  • Application of the general laws of heat transfer, and heat exchange to a wide variety of practical problems.
  • Analytical, numerical, and graphical solution of one, two, and three dimensional problems.

Prerequisites: ME 2233 and 3250.

Fluid Dynamics I (ME 3250)

ME 3250

The course curriculum covers the laws of conservation of mass, momentum, and energy in fluid systems, fluid statics, dimensional analysis, incompressible, inviscid and viscous flows, steady and unsteady flows, internal and external flows.

Prerequisites: ME 2233; MATH 2110 and 2410. Cannot be taken for credit after passing ME 240, 245, 263, 3242, 3251, 3276, 4972; CE 3120; or ENVE 3100.

Materials Science and Engineering I (MSE 2101)

MSE 2101

The course curriculum explores:

  • Relation of crystalline structure to chemical, physical, and mechanical properties of metals and alloys.
  • Testing, heat treating, and engineering applications of ferrous and non-ferrous alloys.

Prerequisites: CHEM 1127 or 1147. Not open to students who have passed MSE 2001.

Materials Science and Engineering II (MSE 2102)

MSE 2102

The course curriculum explores:

  • Structures, properties, and processing of ceramics.
  • Structure, properties and processing of polymers and composites.
  • Electrical, thermal, magnetic and optical properties of solids.
  • Corrosion.

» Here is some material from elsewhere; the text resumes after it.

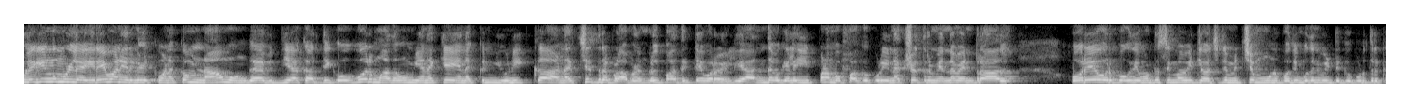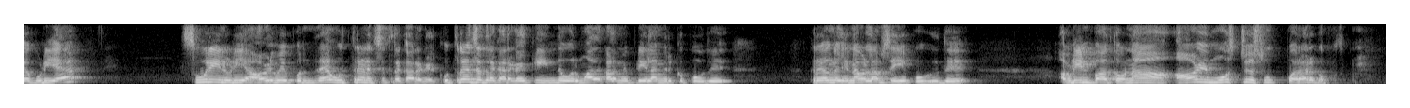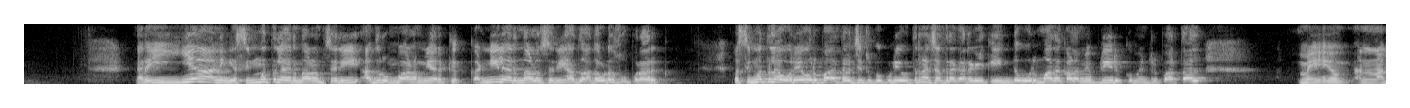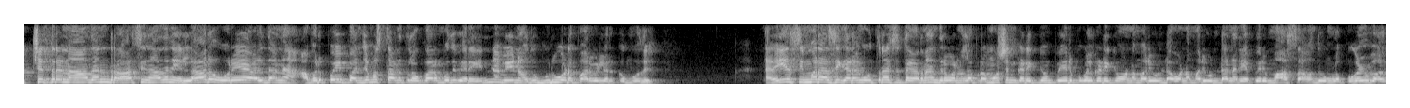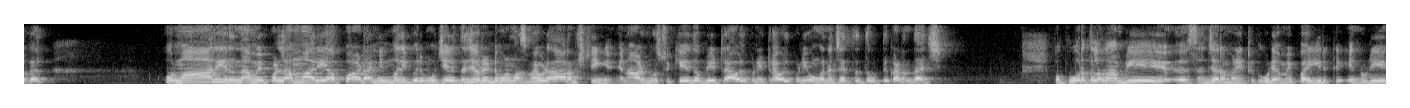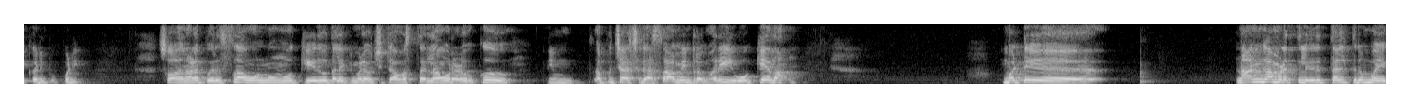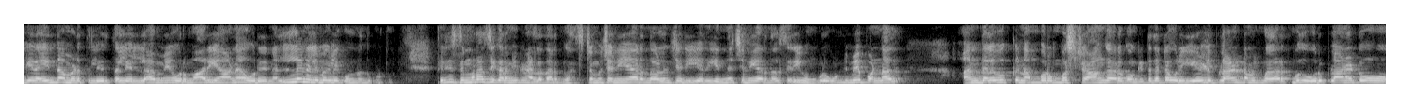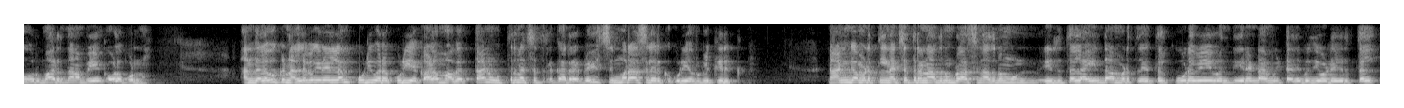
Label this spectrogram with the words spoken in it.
உலகெங்கும் உள்ள இறைவானியர்களுக்கு வணக்கம். நான் உங்க வித்யா கார்த்திக். ஒவ்வொரு மாதமும் எனக்கே எனக்கு யுனிக்கா நட்சத்திர பலாபலங்கள் பார்த்துக்கிட்டே வரோம் இல்லையா? அந்த வகையில இப்ப நம்ம பார்க்கக்கூடிய நட்சத்திரம் என்னவென்றால் ஒரே ஒரு பகுதியை மட்டும் சிம்ம வீட்டில் வச்சுட்டு மிச்சம் மூணு பகுதி புதன் வீட்டுக்கு கொடுத்துருக்கக்கூடிய சூரியனுடைய ஆளுமை பொருந்த உத்திர நட்சத்திரக்காரர்களுக்கு உத்திர நட்சத்திரக்காரர்களுக்கு இந்த ஒரு மாத காலம் எப்படி எல்லாம் இருக்க போகுது? கிரகங்கள் என்னவெல்லாம் செய்ய போகுது? அப்படின்னு பார்த்தோம்னா ஆல்மோஸ்ட் சூப்பராக இருக்க போகுது. நிறைய நீங்க சிம்மத்துல இருந்தாலும் சரி அது ரொம்ப அழமையா இருக்கு. கண்ணியில இருந்தாலும் சரி அது அதோட சூப்பரா இருக்கு. இப்ப சிம்மத்துல ஒரே ஒரு பாதத்தை வச்சுட்டு இருக்கக்கூடிய உத்திர நட்சத்திரக்காரர்களுக்கு இந்த ஒரு மாத காலம் எப்படி இருக்கும் என்று பார்த்தால் மே நட்சத்திரநாதன் ராசிநாதன் எல்லாரும் ஒரே ஆள் தானே. அவர் போய் பஞ்சமஸ்தானத்துல உட்காரும்போது வேற என்ன வேணும்? அது குருவோட பார்வையில் இருக்கும்போது. நிறைய சிம்ம ராசிக்காரங்க உத்திர நட்சத்திரக்காரங்க இந்த தடவை நல்லா ப்ரமோஷன் கிடைக்கும் பேர் புகழ் கிடைக்கும் ஒன்ன மாதிரி உண்டா ஒன்ன மாதிரி உண்டா? நிறைய பேர் மாசா வந்து உங்களை புகழ்வார்கள். ஒரு மாதிரி இருந்த அமைப்பெல்லாம் மாறி அப்பாடா நிம்மதி பெருமூச்சு எடுத்து ஒரு ரெண்டு மூணு மாசமா விட ஆரம்பிச்சிட்டீங்க. ஏன்னா ஆல்மோஸ்ட் கேது அப்படியே டிராவல் பண்ணி டிராவல் பண்ணி உங்க நட்சத்திரத்தை விட்டு கடந்தாச்சு. இப்போ பூரத்தில் தான் அப்படியே சஞ்சாரம் பண்ணிட்டு இருக்கக்கூடிய அமைப்பா இருக்கு. என்னுடைய கணிப்புப்படி ஸோ அதனால பெருசா ஒன்றும் கேது தலைக்கு மேலே வச்சுட்டு அவஸ்தை எல்லாம் ஓரளவுக்கு நீ தப்பிச்சாச்சுடா. சாமின்ற மாதிரி ஓகே தான் பட்டு நான்காம் இடத்தில் இருத்தல் திரும்ப எகைன் ஐந்தாம் இடத்தில் இருத்தல் எல்லாமே ஒரு மாதிரியான ஒரு நல்ல நிலைமைகளை கொண்டு வந்து கொடுக்கும். தெரியும் சிம்மராசிக்காரங்களுக்கு நல்லதா இருக்கும். அஷ்டம சனியாக இருந்தாலும் சரி அது என்ன சனியாக இருந்தாலும் சரி உங்களை ஒன்றுமே பண்ணாது. அந்த அளவுக்கு நம்ம ரொம்ப ஸ்ட்ராங்காக இருக்கும். கிட்டத்தட்ட ஒரு ஏழு பிளானட் நமக்கு மேலே இருக்கும்போது ஒரு பிளானட்டும் ஒரு மாதிரி இருந்தால் நம்ம ஏன் கவலை பண்ணணும் அந்த அளவுக்கு நல்லவைகள் எல்லாம் கூடி வரக்கூடிய காலமாகத்தான் உத்திர நட்சத்திரக்காரர்கள் சிம்மராசியில் இருக்கக்கூடியவர்களுக்கு இருக்கு. நான்காம் இடத்தில் நட்சத்திரநாதனும் ராசிநாதனும் ஒன் இருத்தல் ஐந்தாம் இடத்தில் இருத்தல் கூடவே வந்து இரண்டாம் வீட்டு அதிபதியோடு இருத்தல்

Prerequisites: MSE 2001 or 2101. Not open to students who have passed MSE 2002.